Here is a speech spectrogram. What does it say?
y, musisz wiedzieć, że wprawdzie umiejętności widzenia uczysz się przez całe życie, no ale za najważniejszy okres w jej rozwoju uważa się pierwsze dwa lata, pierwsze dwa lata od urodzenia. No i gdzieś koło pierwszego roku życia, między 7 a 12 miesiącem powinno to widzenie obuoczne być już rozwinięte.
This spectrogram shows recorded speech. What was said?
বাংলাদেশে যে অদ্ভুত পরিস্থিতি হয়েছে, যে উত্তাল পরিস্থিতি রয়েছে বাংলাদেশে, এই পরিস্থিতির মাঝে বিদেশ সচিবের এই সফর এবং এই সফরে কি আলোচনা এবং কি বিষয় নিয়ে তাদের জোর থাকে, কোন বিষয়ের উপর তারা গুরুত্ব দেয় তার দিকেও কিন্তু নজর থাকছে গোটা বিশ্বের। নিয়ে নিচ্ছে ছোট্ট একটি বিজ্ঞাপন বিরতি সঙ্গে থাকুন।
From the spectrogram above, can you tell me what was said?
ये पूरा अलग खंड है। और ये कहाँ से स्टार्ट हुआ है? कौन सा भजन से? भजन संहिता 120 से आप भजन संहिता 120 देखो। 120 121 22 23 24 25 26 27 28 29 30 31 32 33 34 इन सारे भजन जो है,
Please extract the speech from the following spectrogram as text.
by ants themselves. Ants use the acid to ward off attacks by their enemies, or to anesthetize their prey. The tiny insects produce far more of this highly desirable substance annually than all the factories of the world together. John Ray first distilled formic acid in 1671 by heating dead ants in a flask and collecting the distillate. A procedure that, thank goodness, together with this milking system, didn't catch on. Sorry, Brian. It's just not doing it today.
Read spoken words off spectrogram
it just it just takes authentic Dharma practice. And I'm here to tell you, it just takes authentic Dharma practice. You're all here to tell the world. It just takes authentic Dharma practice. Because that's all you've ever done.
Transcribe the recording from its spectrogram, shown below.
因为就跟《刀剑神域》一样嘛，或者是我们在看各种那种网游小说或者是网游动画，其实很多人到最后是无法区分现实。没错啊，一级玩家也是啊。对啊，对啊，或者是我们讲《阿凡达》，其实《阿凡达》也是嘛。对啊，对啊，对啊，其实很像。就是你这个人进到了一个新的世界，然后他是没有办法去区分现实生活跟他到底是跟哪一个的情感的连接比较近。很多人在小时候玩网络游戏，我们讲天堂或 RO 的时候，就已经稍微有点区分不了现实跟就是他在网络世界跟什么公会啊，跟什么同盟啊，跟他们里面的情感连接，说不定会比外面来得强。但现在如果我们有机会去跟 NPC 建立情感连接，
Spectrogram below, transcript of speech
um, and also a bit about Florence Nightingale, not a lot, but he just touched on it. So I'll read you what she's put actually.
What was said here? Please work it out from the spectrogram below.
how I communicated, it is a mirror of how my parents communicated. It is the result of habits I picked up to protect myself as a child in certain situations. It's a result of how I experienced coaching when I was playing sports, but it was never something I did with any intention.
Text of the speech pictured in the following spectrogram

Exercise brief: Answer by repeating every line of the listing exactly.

Task result:
Here is a speech spectrogram. What does it say?
y, musisz wiedzieć, że wprawdzie umiejętności widzenia uczysz się przez całe życie, no ale za najważniejszy okres w jej rozwoju uważa się pierwsze dwa lata, pierwsze dwa lata od urodzenia. No i gdzieś koło pierwszego roku życia, między 7 a 12 miesiącem powinno to widzenie obuoczne być już rozwinięte.
This spectrogram shows recorded speech. What was said?
বাংলাদেশে যে অদ্ভুত পরিস্থিতি হয়েছে, যে উত্তাল পরিস্থিতি রয়েছে বাংলাদেশে, এই পরিস্থিতির মাঝে বিদেশ সচিবের এই সফর এবং এই সফরে কি আলোচনা এবং কি বিষয় নিয়ে তাদের জোর থাকে, কোন বিষয়ের উপর তারা গুরুত্ব দেয় তার দিকেও কিন্তু নজর থাকছে গোটা বিশ্বের। নিয়ে নিচ্ছে ছোট্ট একটি বিজ্ঞাপন বিরতি সঙ্গে থাকুন।
From the spectrogram above, can you tell me what was said?
ये पूरा अलग खंड है। और ये कहाँ से स्टार्ट हुआ है? कौन सा भजन से? भजन संहिता 120 से आप भजन संहिता 120 देखो। 120 121 22 23 24 25 26 27 28 29 30 31 32 33 34 इन सारे भजन जो है,
Please extract the speech from the following spectrogram as text.
by ants themselves. Ants use the acid to ward off attacks by their enemies, or to anesthetize their prey. The tiny insects produce far more of this highly desirable substance annually than all the factories of the world together. John Ray first distilled formic acid in 1671 by heating dead ants in a flask and collecting the distillate. A procedure that, thank goodness, together with this milking system, didn't catch on. Sorry, Brian. It's just not doing it today.
Read spoken words off spectrogram
it just it just takes authentic Dharma practice. And I'm here to tell you, it just takes authentic Dharma practice. You're all here to tell the world. It just takes authentic Dharma practice. Because that's all you've ever done.
Transcribe the recording from its spectrogram, shown below.
因为就跟《刀剑神域》一样嘛，或者是我们在看各种那种网游小说或者是网游动画，其实很多人到最后是无法区分现实。没错啊，一级玩家也是啊。对啊，对啊，或者是我们讲《阿凡达》，其实《阿凡达》也是嘛。对啊，对啊，对啊，其实很像。就是你这个人进到了一个新的世界，然后他是没有办法去区分现实生活跟他到底是跟哪一个的情感的连接比较近。很多人在小时候玩网络游戏，我们讲天堂或 RO 的时候，就已经稍微有点区分不了现实跟就是他在网络世界跟什么公会啊，跟什么同盟啊，跟他们里面的情感连接，说不定会比外面来得强。但现在如果我们有机会去跟 NPC 建立情感连接，
Spectrogram below, transcript of speech
um, and also a bit about Florence Nightingale, not a lot, but he just touched on it. So I'll read you what she's put actually.
What was said here? Please work it out from the spectrogram below.
how I communicated, it is a mirror of how my parents communicated. It is the result of habits I picked up to protect myself as a child in certain situations. It's a result of how I experienced coaching when I was playing sports, but it was never something I did with any intention.
Text of the speech pictured in the following spectrogram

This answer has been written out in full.